In fact, bumblebees may not necessarily be attracted to my honey bee colonies specifically, but they may be drawn to certain characteristics or resources associated with honey bee colonies. I can come up with a few reasons that may explain why bumblebees are sometimes found near my honey bee colonies:
- Floral resources: Honey bee colonies are known to forage on a wide variety of flowering plants to collect nectar and pollen. Bumblebees, like honey bees, are also generalist foragers and seek out similar floral resources.
- Odor cues: Honey bee colonies emit a combination of pheromones and odors that can be detected by other bees, including bumblebees. These chemical signals may serve as attractants, potentially drawing bumblebees to the entrance of the honey bee colony.
- Nesting opportunities: While honey bees typically nest in enclosed structures such as beehives or tree cavities, bumblebees often create nests in the ground or other protected locations. However, bumblebees may occasionally take advantage of abandoned honey bee hives or other suitable cavities near a honey bee colony, which could lead to their presence in the area.
It’s important to note that interactions between bumblebees and honey bees can vary depending on the specific circumstances and the behavior of individual bees. While they may coexist peacefully in some cases, competition for limited resources, like nectar or nesting sites, can also occur.
My core point for this article
The apiary is an active place, but not only for honey bees. Many other common and not-so-common insects and animals hang around the beeyard foraging for food or shelter. You and I take a staunch view of these unwanted visitors. But truthfully, we do not know a lot about the complex interaction between all these other species and our honey bees.

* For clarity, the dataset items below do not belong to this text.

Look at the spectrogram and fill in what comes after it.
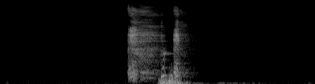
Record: {"cough_length": "3.2 s", "cough_amplitude": 5477, "cough_signal_mean_std_ratio": 0.34, "survey_phase": "beta (2021-08-13 to 2022-03-07)", "age": "18-44", "gender": "Female", "wearing_mask": "No", "symptom_runny_or_blocked_nose": true, "symptom_sore_throat": true, "smoker_status": "Never smoked", "respiratory_condition_asthma": false, "respiratory_condition_other": false, "recruitment_source": "Test and Trace", "submission_delay": "2 days", "covid_test_result": "Positive", "covid_test_method": "RT-qPCR", "covid_ct_value": 20.3, "covid_ct_gene": "ORF1ab gene"}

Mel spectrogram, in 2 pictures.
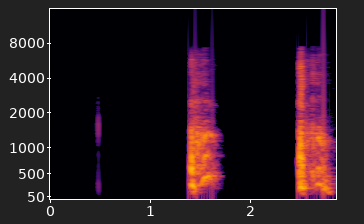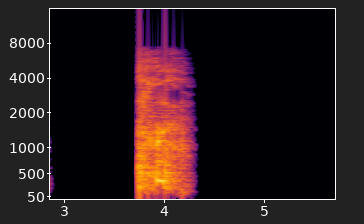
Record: {"three_cough_length": "5.7 s", "three_cough_amplitude": 21985, "three_cough_signal_mean_std_ratio": 0.26, "survey_phase": "beta (2021-08-13 to 2022-03-07)", "age": "45-64", "gender": "Male", "wearing_mask": "No", "symptom_cough_any": true, "symptom_runny_or_blocked_nose": true, "symptom_onset": "3 days", "smoker_status": "Never smoked", "respiratory_condition_asthma": false, "respiratory_condition_other": false, "recruitment_source": "Test and Trace", "submission_delay": "1 day", "covid_test_result": "Positive", "covid_test_method": "RT-qPCR", "covid_ct_value": 22.2, "covid_ct_gene": "ORF1ab gene", "covid_ct_mean": 23.0, "covid_viral_load": "29000 copies/ml", "covid_viral_load_category": "Low viral load (10K-1M copies/ml)"}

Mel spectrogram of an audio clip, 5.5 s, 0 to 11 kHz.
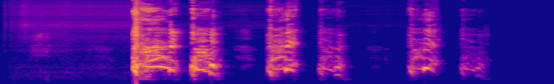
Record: {"three_cough_length": "5.5 s", "three_cough_amplitude": 29204, "three_cough_signal_mean_std_ratio": 0.38, "survey_phase": "beta (2021-08-13 to 2022-03-07)", "age": "65+", "gender": "Female", "wearing_mask": "No", "symptom_none": true, "smoker_status": "Never smoked", "respiratory_condition_asthma": false, "respiratory_condition_other": false, "recruitment_source": "REACT", "submission_delay": "2 days", "covid_test_result": "Negative", "covid_test_method": "RT-qPCR", "influenza_a_test_result": "Negative", "influenza_b_test_result": "Negative"}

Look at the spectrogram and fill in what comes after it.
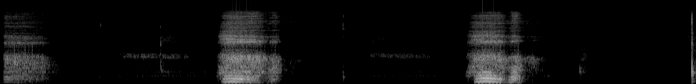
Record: {"exhalation_length": "7.0 s", "exhalation_amplitude": 9524, "exhalation_signal_mean_std_ratio": 0.32, "survey_phase": "beta (2021-08-13 to 2022-03-07)", "age": "65+", "gender": "Male", "wearing_mask": "No", "symptom_none": true, "smoker_status": "Ex-smoker", "respiratory_condition_asthma": false, "respiratory_condition_other": false, "recruitment_source": "REACT", "submission_delay": "3 days", "covid_test_result": "Negative", "covid_test_method": "RT-qPCR", "influenza_a_test_result": "Negative", "influenza_b_test_result": "Negative"}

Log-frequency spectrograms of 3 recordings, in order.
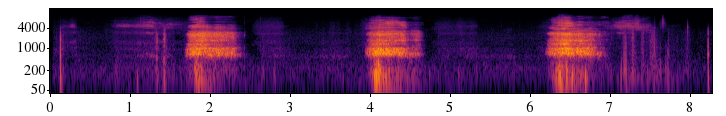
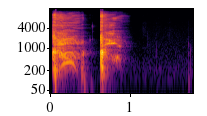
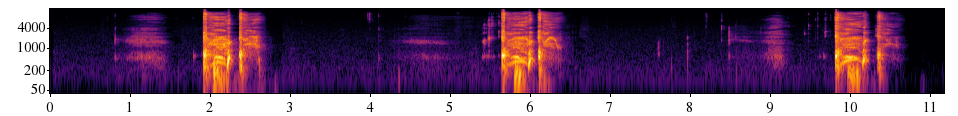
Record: {"exhalation_length": "8.3 s", "exhalation_amplitude": 10058, "exhalation_signal_mean_std_ratio": 0.38, "cough_length": "1.8 s", "cough_amplitude": 31876, "cough_signal_mean_std_ratio": 0.39, "three_cough_length": "11.2 s", "three_cough_amplitude": 32768, "three_cough_signal_mean_std_ratio": 0.25, "survey_phase": "beta (2021-08-13 to 2022-03-07)", "age": "45-64", "gender": "Female", "wearing_mask": "No", "symptom_cough_any": true, "symptom_runny_or_blocked_nose": true, "symptom_diarrhoea": true, "symptom_fatigue": true, "symptom_fever_high_temperature": true, "symptom_headache": true, "symptom_change_to_sense_of_smell_or_taste": true, "smoker_status": "Current smoker (e-cigarettes or vapes only)", "respiratory_condition_asthma": false, "respiratory_condition_other": false, "recruitment_source": "Test and Trace", "submission_delay": "2 days", "covid_test_result": "Positive", "covid_test_method": "RT-qPCR", "covid_ct_value": 20.9, "covid_ct_gene": "N gene", "covid_ct_mean": 21.1, "covid_viral_load": "120000 copies/ml", "covid_viral_load_category": "Low viral load (10K-1M copies/ml)"}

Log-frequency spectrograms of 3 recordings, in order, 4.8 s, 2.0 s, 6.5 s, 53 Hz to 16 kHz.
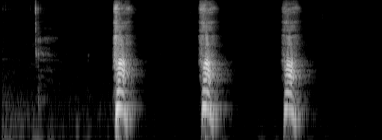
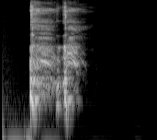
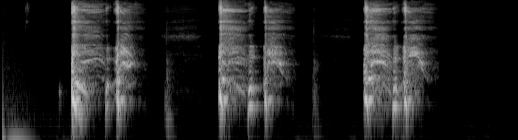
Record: {"exhalation_length": "4.8 s", "exhalation_amplitude": 32768, "exhalation_signal_mean_std_ratio": 0.25, "cough_length": "2.0 s", "cough_amplitude": 32768, "cough_signal_mean_std_ratio": 0.44, "three_cough_length": "6.5 s", "three_cough_amplitude": 32768, "three_cough_signal_mean_std_ratio": 0.4, "survey_phase": "beta (2021-08-13 to 2022-03-07)", "age": "45-64", "gender": "Male", "wearing_mask": "No", "symptom_none": true, "smoker_status": "Never smoked", "respiratory_condition_asthma": false, "respiratory_condition_other": false, "recruitment_source": "REACT", "submission_delay": "1 day", "covid_test_result": "Negative", "covid_test_method": "RT-qPCR", "influenza_a_test_result": "Negative", "influenza_b_test_result": "Negative"}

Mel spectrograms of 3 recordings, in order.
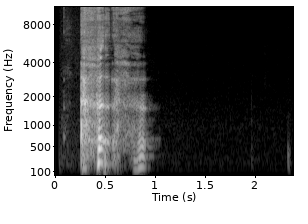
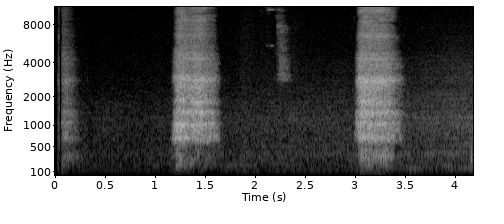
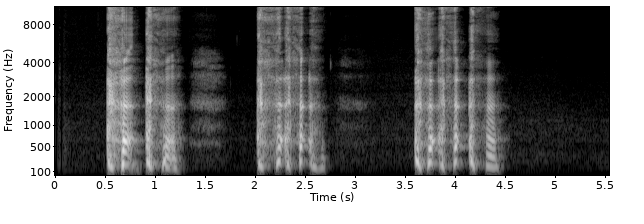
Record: {"cough_length": "2.4 s", "cough_amplitude": 29805, "cough_signal_mean_std_ratio": 0.26, "exhalation_length": "4.2 s", "exhalation_amplitude": 5272, "exhalation_signal_mean_std_ratio": 0.39, "three_cough_length": "5.5 s", "three_cough_amplitude": 31558, "three_cough_signal_mean_std_ratio": 0.34, "survey_phase": "beta (2021-08-13 to 2022-03-07)", "age": "65+", "gender": "Female", "wearing_mask": "No", "symptom_runny_or_blocked_nose": true, "symptom_sore_throat": true, "symptom_onset": "5 days", "smoker_status": "Ex-smoker", "respiratory_condition_asthma": false, "respiratory_condition_other": false, "recruitment_source": "Test and Trace", "submission_delay": "2 days", "covid_test_result": "Positive", "covid_test_method": "RT-qPCR", "covid_ct_value": 21.1, "covid_ct_gene": "ORF1ab gene"}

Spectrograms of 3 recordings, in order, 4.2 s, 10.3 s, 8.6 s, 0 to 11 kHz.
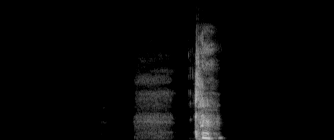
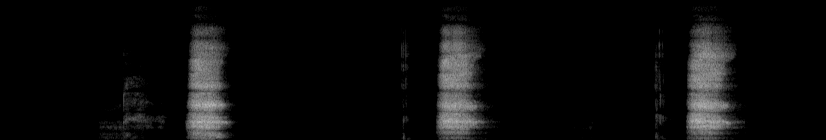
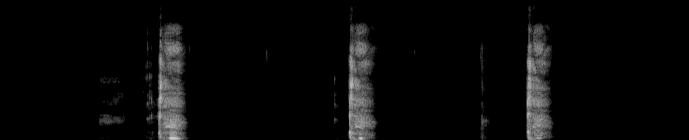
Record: {"cough_length": "4.2 s", "cough_amplitude": 29157, "cough_signal_mean_std_ratio": 0.19, "exhalation_length": "10.3 s", "exhalation_amplitude": 25747, "exhalation_signal_mean_std_ratio": 0.29, "three_cough_length": "8.6 s", "three_cough_amplitude": 32529, "three_cough_signal_mean_std_ratio": 0.21, "survey_phase": "beta (2021-08-13 to 2022-03-07)", "age": "18-44", "gender": "Female", "wearing_mask": "No", "symptom_none": true, "symptom_onset": "9 days", "smoker_status": "Never smoked", "respiratory_condition_asthma": true, "respiratory_condition_other": false, "recruitment_source": "REACT", "submission_delay": "1 day", "covid_test_result": "Negative", "covid_test_method": "RT-qPCR"}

For instance, Caron (Caron, Dewey. In Honey Bee Pest, Predators, and Diseases cited elsewhere in this article.), listed more than fifteen different beetle species that could be found in beehives – usually in the bottom board litter. Most beetle species had no ill effect on our bees, but I can’t help but wonder if some of those species could be beneficial to our honey bees. Currently, no one seems to know.
In this article, I have only tinkered with a few of the species that we can see with our unaided eyes. I made no effort to review the macroscopic visitors. Examples are: protozoans, fungi and nematodes. They’re all there, too. Readers, I sense that I’m describing a bee hive supermarket or maybe a big box store for insects.
Not wanting to run amok here, but it appears to me that the apiary is a significant food and shelter resource for a lot of other insects and animals. As beekeepers, we laud the effectiveness of the workers’ defensive stinger, but this protective device does not seem to be very effective against spiders, earwigs, birds or a fungus particle. I’m guessing that out of simple necessity, bees coexist with many of these interlopers. Hive visitors come in differing sizes and represent many diverse species.
Despite everything the bees and their keepers can do, the apiary will seemingly continue to be an attractive site for non-bee species. In this article, I’m trying to ask, “From a diversified ecological position, is this necessarily a bad thing?” Consider how many other species are being subsidized and nurtured by resources from our apiaries. Could it be said that our bee hives are “community centers” for a host of non-apis species? I think so. Blame my daughter. She started this.
Thank you for reading and thinking.
Dr. James E. Tew
Emeritus Faculty, Entomology
The Ohio State University
Co-Host, Honey Bee